Start of Information
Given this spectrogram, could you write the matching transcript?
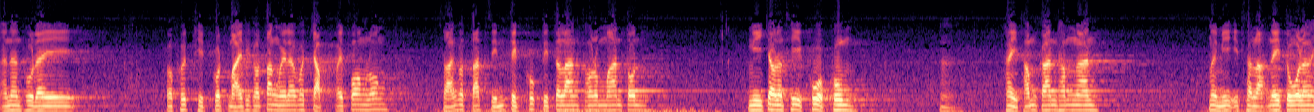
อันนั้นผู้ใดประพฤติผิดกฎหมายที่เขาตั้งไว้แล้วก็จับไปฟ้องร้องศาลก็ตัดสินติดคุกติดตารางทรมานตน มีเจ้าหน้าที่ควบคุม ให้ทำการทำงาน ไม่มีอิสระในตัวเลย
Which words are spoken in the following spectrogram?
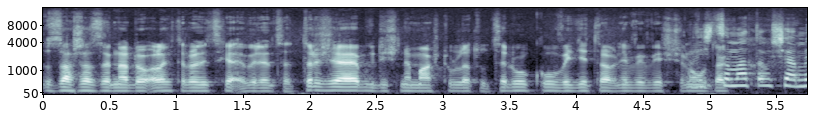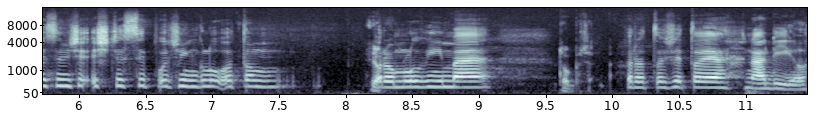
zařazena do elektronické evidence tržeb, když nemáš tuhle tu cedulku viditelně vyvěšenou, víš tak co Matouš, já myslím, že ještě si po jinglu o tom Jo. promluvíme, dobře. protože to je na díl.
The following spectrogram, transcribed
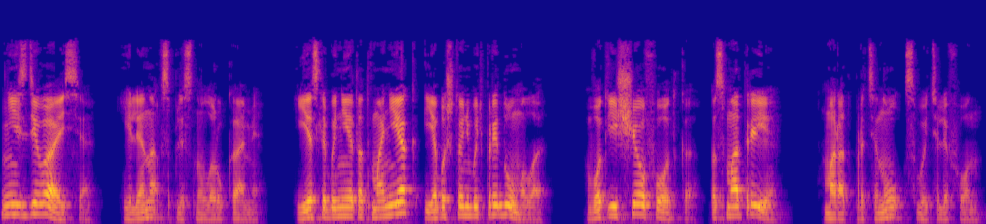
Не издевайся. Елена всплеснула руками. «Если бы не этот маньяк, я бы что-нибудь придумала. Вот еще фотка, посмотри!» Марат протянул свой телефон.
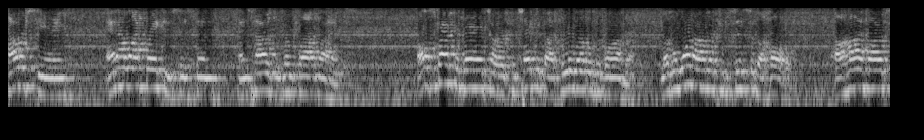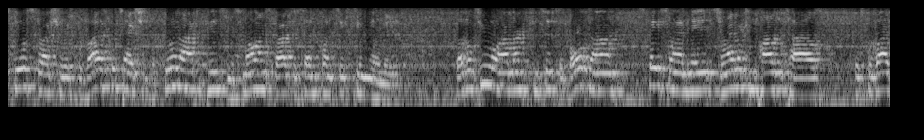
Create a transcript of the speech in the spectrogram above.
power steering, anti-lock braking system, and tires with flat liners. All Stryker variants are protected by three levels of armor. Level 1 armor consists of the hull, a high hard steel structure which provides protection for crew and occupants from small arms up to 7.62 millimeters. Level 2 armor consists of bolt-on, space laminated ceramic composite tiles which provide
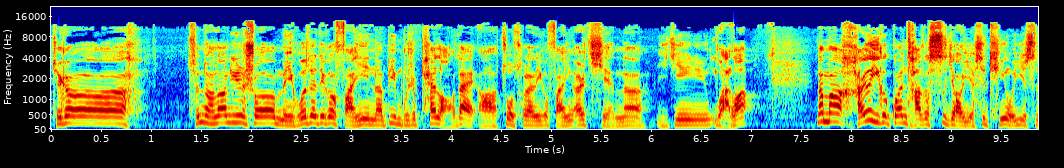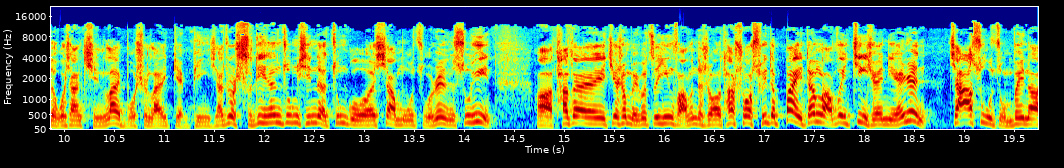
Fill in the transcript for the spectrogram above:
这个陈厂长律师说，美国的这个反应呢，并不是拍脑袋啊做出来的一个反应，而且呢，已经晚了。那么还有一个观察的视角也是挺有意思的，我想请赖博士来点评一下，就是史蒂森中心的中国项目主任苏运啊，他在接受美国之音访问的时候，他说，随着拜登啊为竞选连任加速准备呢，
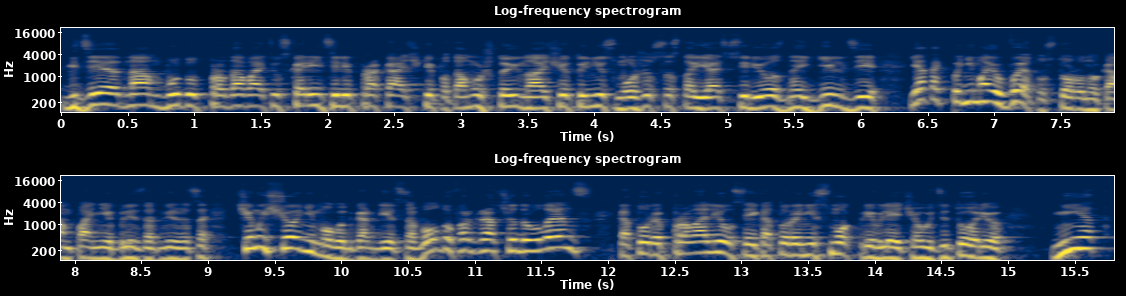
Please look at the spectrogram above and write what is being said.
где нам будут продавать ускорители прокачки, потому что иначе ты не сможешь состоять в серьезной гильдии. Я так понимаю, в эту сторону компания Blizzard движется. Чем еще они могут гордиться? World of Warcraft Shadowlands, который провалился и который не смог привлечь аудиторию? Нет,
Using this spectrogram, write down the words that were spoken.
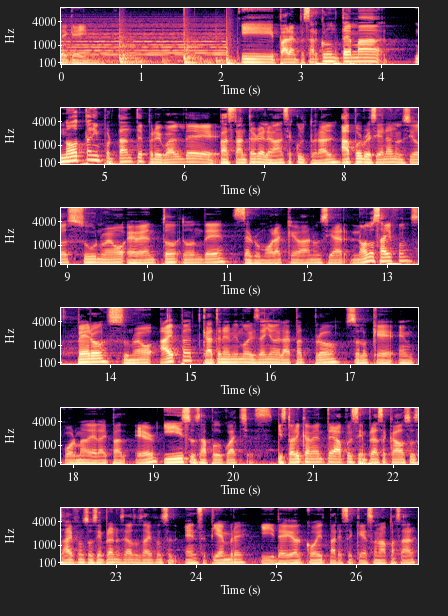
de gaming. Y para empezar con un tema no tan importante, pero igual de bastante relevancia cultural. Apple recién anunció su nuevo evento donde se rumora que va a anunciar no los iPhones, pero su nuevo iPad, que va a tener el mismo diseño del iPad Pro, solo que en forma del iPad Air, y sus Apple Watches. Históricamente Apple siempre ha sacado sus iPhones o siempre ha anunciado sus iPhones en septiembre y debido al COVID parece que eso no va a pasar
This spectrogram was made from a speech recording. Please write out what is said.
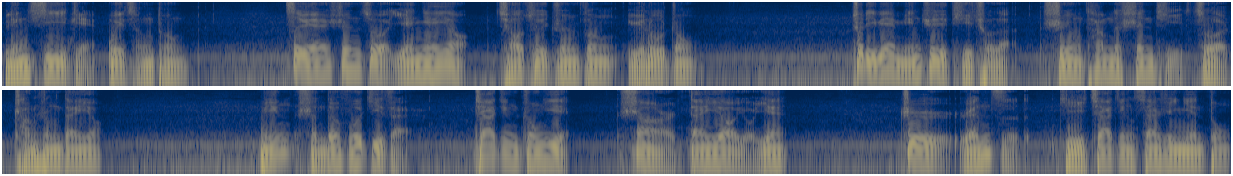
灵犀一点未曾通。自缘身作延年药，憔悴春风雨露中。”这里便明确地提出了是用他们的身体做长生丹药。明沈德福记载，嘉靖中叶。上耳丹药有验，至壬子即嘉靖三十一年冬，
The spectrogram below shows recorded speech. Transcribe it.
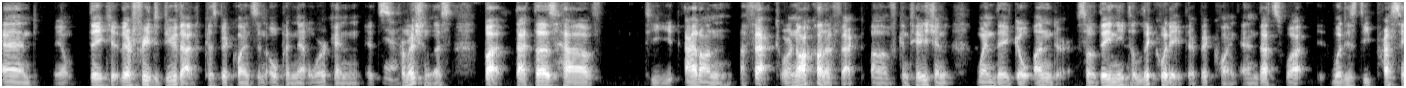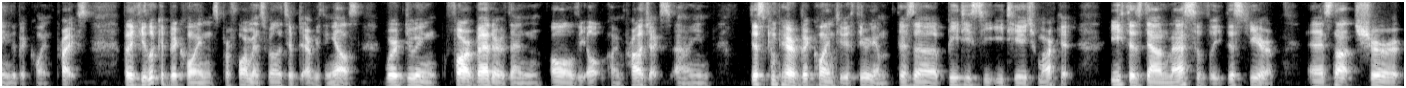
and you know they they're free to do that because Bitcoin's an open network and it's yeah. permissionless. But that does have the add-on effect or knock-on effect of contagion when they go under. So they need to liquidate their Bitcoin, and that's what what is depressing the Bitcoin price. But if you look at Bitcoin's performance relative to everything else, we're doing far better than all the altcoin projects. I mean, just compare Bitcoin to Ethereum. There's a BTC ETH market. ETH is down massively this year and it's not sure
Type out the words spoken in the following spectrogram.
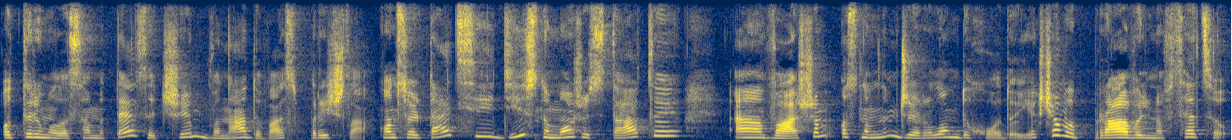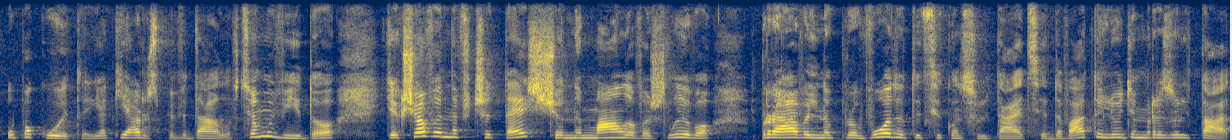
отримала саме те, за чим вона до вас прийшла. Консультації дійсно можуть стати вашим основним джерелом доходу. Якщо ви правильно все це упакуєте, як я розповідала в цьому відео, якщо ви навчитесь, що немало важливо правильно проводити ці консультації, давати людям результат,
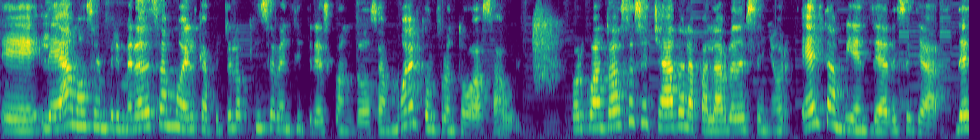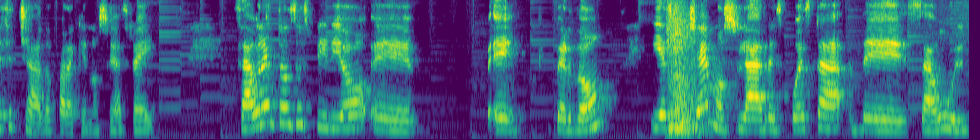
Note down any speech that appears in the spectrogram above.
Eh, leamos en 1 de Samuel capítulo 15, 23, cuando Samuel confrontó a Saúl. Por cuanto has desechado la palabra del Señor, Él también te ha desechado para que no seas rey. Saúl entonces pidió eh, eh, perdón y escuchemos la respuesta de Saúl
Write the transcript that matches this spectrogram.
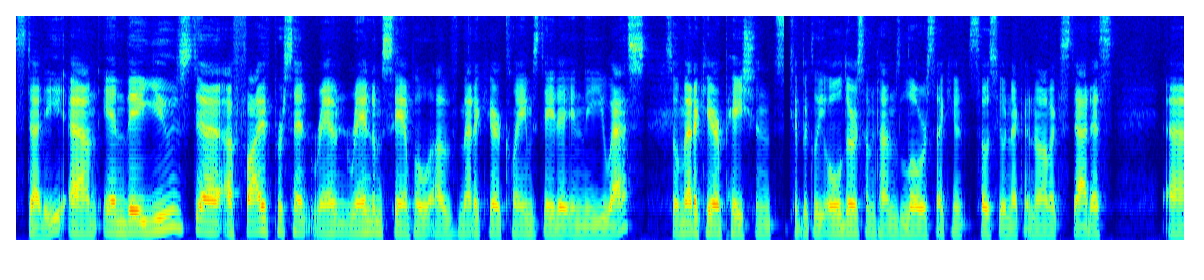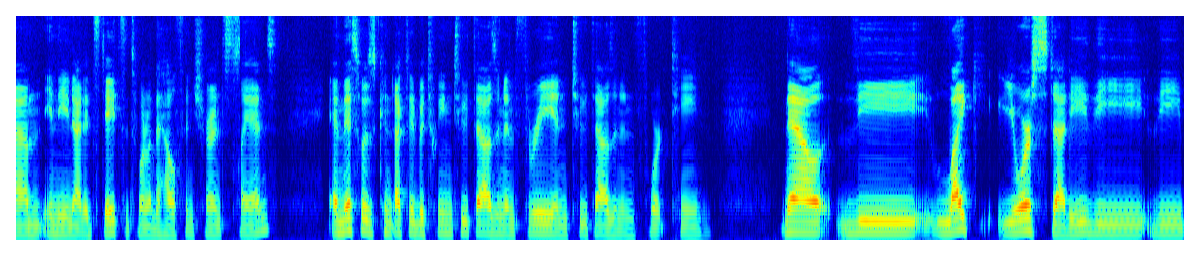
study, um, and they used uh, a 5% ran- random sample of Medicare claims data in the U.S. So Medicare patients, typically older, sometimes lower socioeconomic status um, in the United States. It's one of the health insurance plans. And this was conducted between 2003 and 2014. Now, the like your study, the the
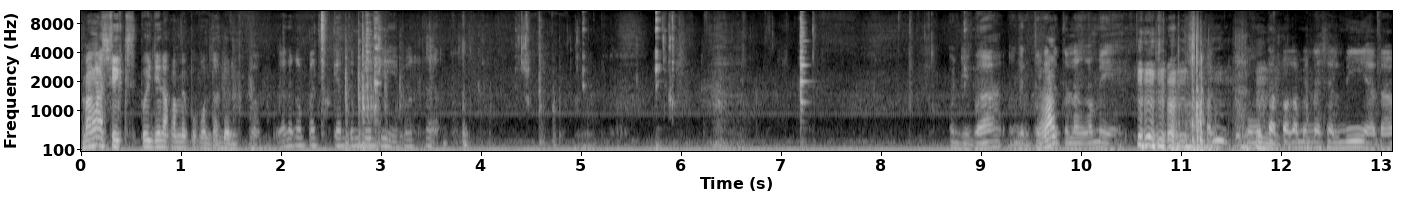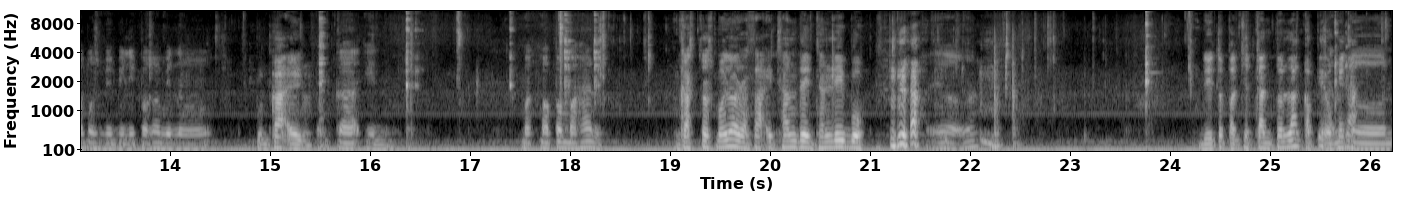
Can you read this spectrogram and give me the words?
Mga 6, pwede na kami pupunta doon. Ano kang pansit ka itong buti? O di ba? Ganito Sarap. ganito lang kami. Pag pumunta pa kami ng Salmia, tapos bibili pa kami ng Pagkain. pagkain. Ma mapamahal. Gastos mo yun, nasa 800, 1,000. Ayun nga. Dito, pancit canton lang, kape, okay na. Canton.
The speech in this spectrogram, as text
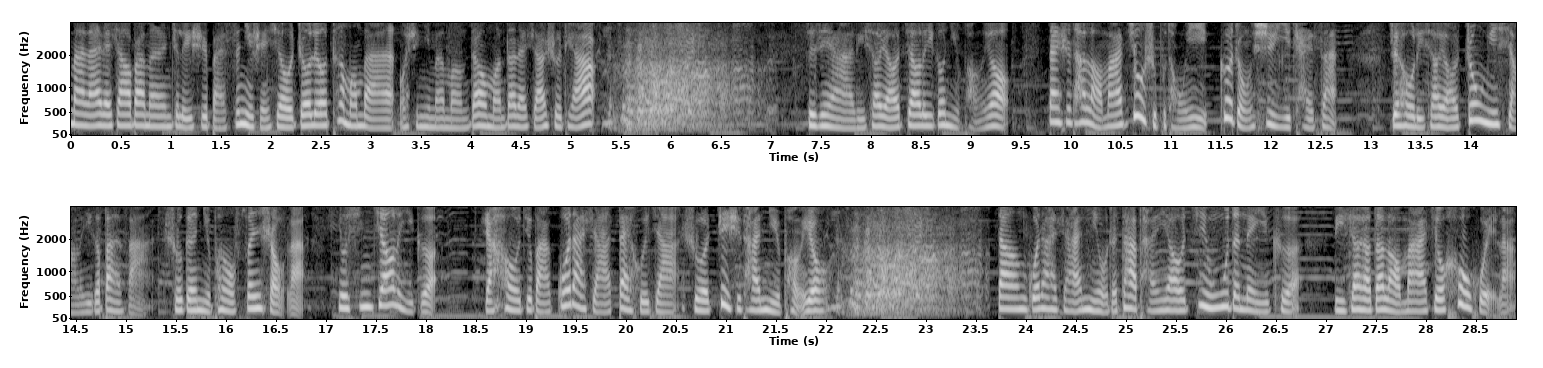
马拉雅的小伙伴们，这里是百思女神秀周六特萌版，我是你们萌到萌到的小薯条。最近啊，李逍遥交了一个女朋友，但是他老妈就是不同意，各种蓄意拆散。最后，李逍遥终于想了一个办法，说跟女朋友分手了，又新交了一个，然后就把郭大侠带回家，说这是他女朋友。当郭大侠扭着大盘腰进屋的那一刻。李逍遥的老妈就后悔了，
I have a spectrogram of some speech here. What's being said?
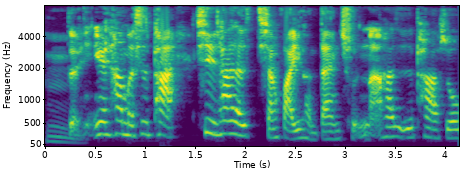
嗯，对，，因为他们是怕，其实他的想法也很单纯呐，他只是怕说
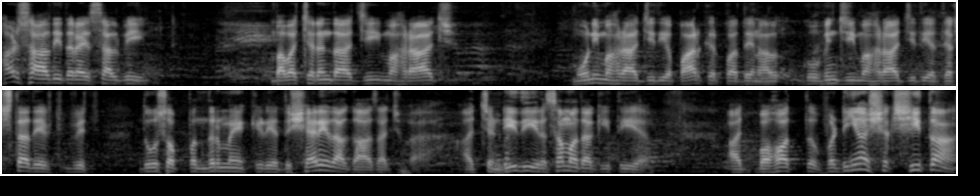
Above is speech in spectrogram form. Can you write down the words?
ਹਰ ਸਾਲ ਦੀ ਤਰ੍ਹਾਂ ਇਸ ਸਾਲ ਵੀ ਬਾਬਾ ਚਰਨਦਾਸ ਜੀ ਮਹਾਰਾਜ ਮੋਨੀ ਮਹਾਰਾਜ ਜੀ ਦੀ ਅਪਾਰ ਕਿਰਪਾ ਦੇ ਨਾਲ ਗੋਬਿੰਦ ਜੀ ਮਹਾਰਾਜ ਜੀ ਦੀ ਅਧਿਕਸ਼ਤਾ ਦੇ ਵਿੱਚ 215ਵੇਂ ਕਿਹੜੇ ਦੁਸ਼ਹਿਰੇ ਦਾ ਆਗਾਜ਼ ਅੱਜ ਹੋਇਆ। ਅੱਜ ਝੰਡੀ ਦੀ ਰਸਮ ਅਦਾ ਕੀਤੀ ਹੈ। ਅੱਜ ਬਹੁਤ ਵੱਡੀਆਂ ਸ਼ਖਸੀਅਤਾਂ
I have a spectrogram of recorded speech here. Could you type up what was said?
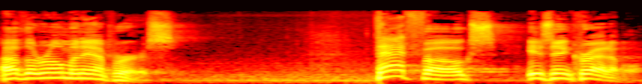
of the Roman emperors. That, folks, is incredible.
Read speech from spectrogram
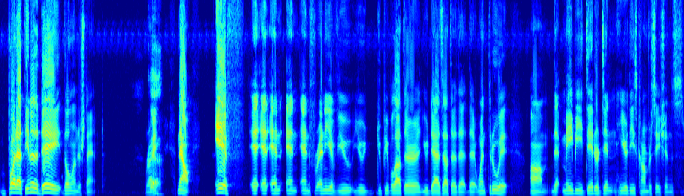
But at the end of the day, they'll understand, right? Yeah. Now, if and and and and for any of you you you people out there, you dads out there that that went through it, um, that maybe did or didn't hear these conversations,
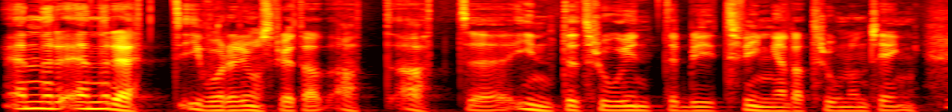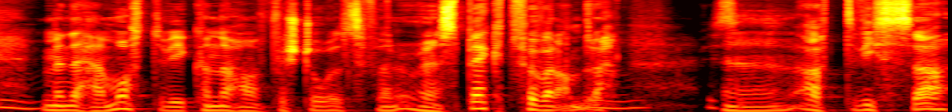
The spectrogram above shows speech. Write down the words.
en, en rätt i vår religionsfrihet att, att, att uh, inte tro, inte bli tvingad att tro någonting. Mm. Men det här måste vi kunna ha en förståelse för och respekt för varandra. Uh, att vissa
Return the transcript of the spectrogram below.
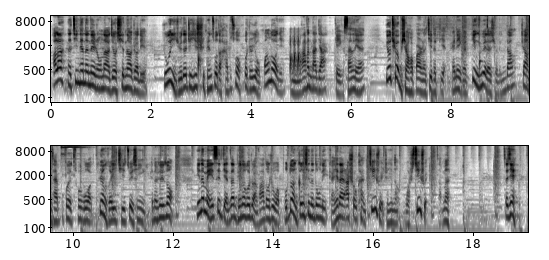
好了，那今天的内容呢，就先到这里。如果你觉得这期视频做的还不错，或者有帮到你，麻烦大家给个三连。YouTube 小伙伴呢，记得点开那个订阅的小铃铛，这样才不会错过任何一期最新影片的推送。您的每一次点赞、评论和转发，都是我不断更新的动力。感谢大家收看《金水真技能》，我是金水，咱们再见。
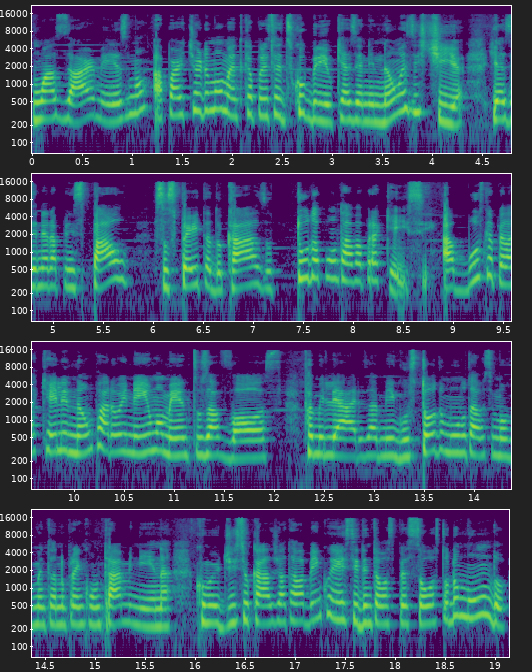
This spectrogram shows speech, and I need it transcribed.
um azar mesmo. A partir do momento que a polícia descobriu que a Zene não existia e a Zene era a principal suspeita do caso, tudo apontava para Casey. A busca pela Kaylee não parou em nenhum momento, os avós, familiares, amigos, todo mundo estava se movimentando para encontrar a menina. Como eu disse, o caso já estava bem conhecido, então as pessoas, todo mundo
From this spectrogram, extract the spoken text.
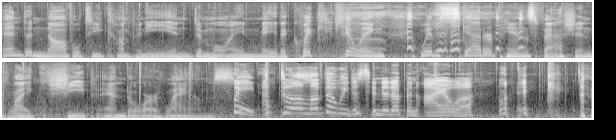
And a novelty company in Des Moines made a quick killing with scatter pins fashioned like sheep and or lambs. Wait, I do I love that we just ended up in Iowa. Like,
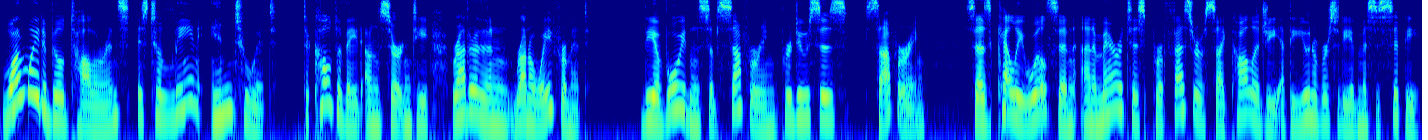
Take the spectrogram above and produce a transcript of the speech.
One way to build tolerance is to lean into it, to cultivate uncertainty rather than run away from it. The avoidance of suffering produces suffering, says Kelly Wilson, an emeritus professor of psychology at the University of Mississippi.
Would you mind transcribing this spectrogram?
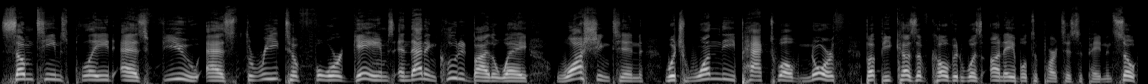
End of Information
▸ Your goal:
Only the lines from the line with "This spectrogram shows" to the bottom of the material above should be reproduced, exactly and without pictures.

▸ Task solution:
This spectrogram shows speech, and I need it transcribed.
um azar mesmo. A partir do momento que a polícia descobriu que a Zene não existia e a Zene era a principal suspeita do caso, tudo apontava para Casey. A busca pela Kaylee não parou em nenhum momento, os avós, familiares, amigos, todo mundo estava se movimentando para encontrar a menina. Como eu disse, o caso já estava bem conhecido, então as pessoas, todo mundo
From this spectrogram, extract the spoken text.
And a novelty company in Des Moines made a quick killing with scatter pins fashioned like sheep and or lambs. Wait, I do I love that we just ended up in Iowa. Like,
Take the spectrogram above and produce a transcript of the speech.
One way to build tolerance is to lean into it, to cultivate uncertainty rather than run away from it. The avoidance of suffering produces suffering, says Kelly Wilson, an emeritus professor of psychology at the University of Mississippi.
Would you mind transcribing this spectrogram?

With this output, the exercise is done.